Have you recently bought or been gifted a meat grinder for the kitchen, but haven’t yet figured out the optimal way to use it? Well, you’re not alone. Maybe you find yourself facing some of the common issues faced by many meat grinder users.
The question of how to use a meat grinder is one which must be answered if you want to get the most out of your kitchen utensils and edge closer to kitchen mastery. So let’s dive into the most common issues and explore some potential solutions to get you on your way to becoming the next master chef.
Why grind your own meat?
Why should you grind your own meat? Grinding your own meat is worth the time and effort it takes as you will be able to control the thickness and consistency of it, and avoid the potential problems that are associated with the ground meat you can find at supermarkets that can contain unwanted chemicals, while saving yourself some money too.
Use cold meat and equipment
If you’re wondering how you should use your meat grinder, first of all, if the meat gets stuck in the head and clogs up your machine, it probably has to do with the temperature of the meat. Especially if the meat is fatty, this step is crucial and will also make it more hygienic.
Ensure you put the meat that you intend to grind in the fridge before attempting to feed it through the machine – half an hour should suffice – since the grinder works better with cold meat – make sure you don’t freeze it though.
The equipment also needs to be cold to operate optimally. The grinding plate can be used to put the meat in the fridge to avoid any issues with the process when it comes to grinding.
It’s also important to go slow, the faster you try to grind the meat – especially if it’s cut into large chunks – the more risk there is that the grinder will overheat and cease to function.
Find the right cut of meat
An often overlooked part of the process when it comes to grinding meat, is choosing the right cut to begin with. You should plan ahead and decide which cut is best suited to the type of dish you are trying to make.
Say you want to make a deliciously juicy hamburger, you’re going to want less fat if you prefer it rare and slightly more (40%) if you like it medium to well-done.
Some of the best cuts for the best tasting burger you can make it home include – but are not limited to – the chuck steak (the most commonly used for hamburgers), round (an affordable, lean cut), and boneless short rib (for that high-fat, extra tasty burger).
Moisture is key when it comes to a flavorful burger, and a good way to retain it is with the fat content of the meat. That’s why chuck is the often-preferred cut, which can be paired nicely with one of the other cuts like sirloin for an excellent end product.
One way to guarantee the meat you use will be up to scratch in terms of food safety and flavor, is to buy it directly from the butchers. Sometimes buying packaged meat from the supermarket isn’t the best option if you want to avoid additives and chemicals.
Prepare the meat ahead of time
To make sure everything goes smoothly, and it’s easy to feed the meat through the grinder, ensure you cut it into thin strips before attempting to use the machine. 3-5cm is a good length to aim for to make things much easier for yourself.

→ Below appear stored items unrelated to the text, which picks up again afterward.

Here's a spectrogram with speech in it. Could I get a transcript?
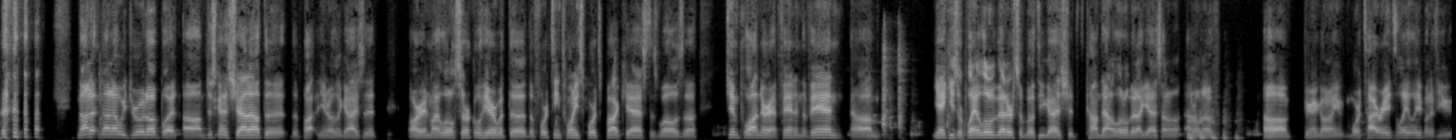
not not how we drew it up, but I'm um, just gonna shout out the the you know the guys that are in my little circle here with the the 1420 Sports Podcast, as well as uh, Jim Plotner at Fan in the Van. Um, Yankees are playing a little bit better, so both of you guys should calm down a little bit. I guess I don't I don't know if, uh, if you're gonna go on any more tirades lately, but if you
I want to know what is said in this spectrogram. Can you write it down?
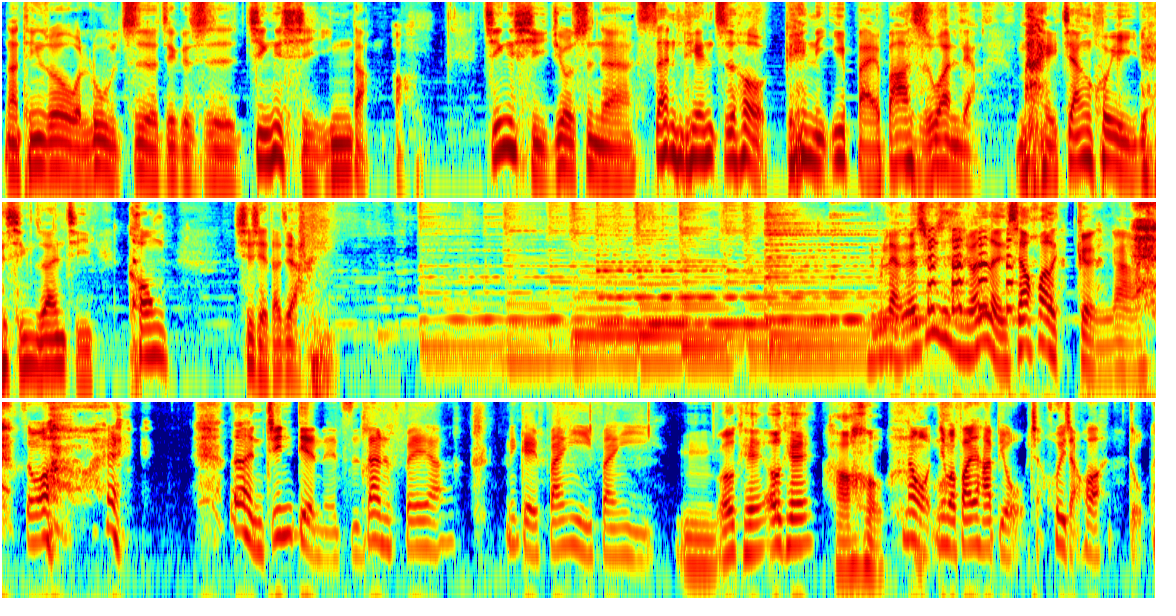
那听说我录制的这个是惊喜音档啊，惊喜就是呢，三天之后给你一百八十万两买江慧仪的新专辑《空》，谢谢大家。你们两个是不是很喜欢冷笑话的梗啊？怎么会？那很经典的子弹飞啊！你给翻译翻译。嗯，OK OK，好。那我你有没有发现他比我讲会讲话很多？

Streamline the process by preparing the meat ahead of time, chopping it finely before placing it in the fridge with the grinder parts. Bear in mind if you’re making hamburgers, you’ll want to keep the fat, just dispose of sinewy parts and gristle.
You’ll also benefit from adding olive oil or fat to the meat before attempting to grind it, since dry meat will slow the process down and can cause the grinder to malfunction. Avoid buying dry meat in general and this won’t have to be a problem for you later down the line.
Grind the meat several times
A common mistake when it comes to grinding meat is feeding it through the machine just once, and ending up with a thick consistency that will make the cooking process slower and the end product less manageable.
Grind the meat at least twice – especially if you are going to make hamburgers – and you can guarantee the consistency will be easier to work with and allow for more options when it comes to cooking.
Don’t forget to place a large bowl under the grinder to catch the meat as you feed it through, which you could even chill beforehand if you prefer the meat to be chilled as it is resting.
Play around with meat and seasoning
You might think that it’s better to season the meat after grinding it so it combines well, but this isn’t the case. To get the best flavor, your best bet is to rub the seasonings into the meat and mix well before you even feed it through the grinder.
By applying the seasoning before grinding the meat, you can rest assured that it will be evenly distributed for a better tasting end product.
It’s also worth considering the different combinations of meat you can put through the grinder for certain dishes. For example, a combination of beef and lamb can be great for making a spaghetti Bolognese dish.
So the key takeaways here if you want to use a meat grinder like a chef are:
- Make sure the meat and equipment are cold before use
- Cut the meat into small chunks and season well pre-grind
- Grind the meat several times for the best results
- Find the best cut of meat for the meal you are making
Comment below with any meat grinder-related questions.
My name is Kathy Gallo, Editor of Ag Ferrari food blog. The guide you find here is designed exactly for you, and it is our hope that you find it not only interesting but also actionable.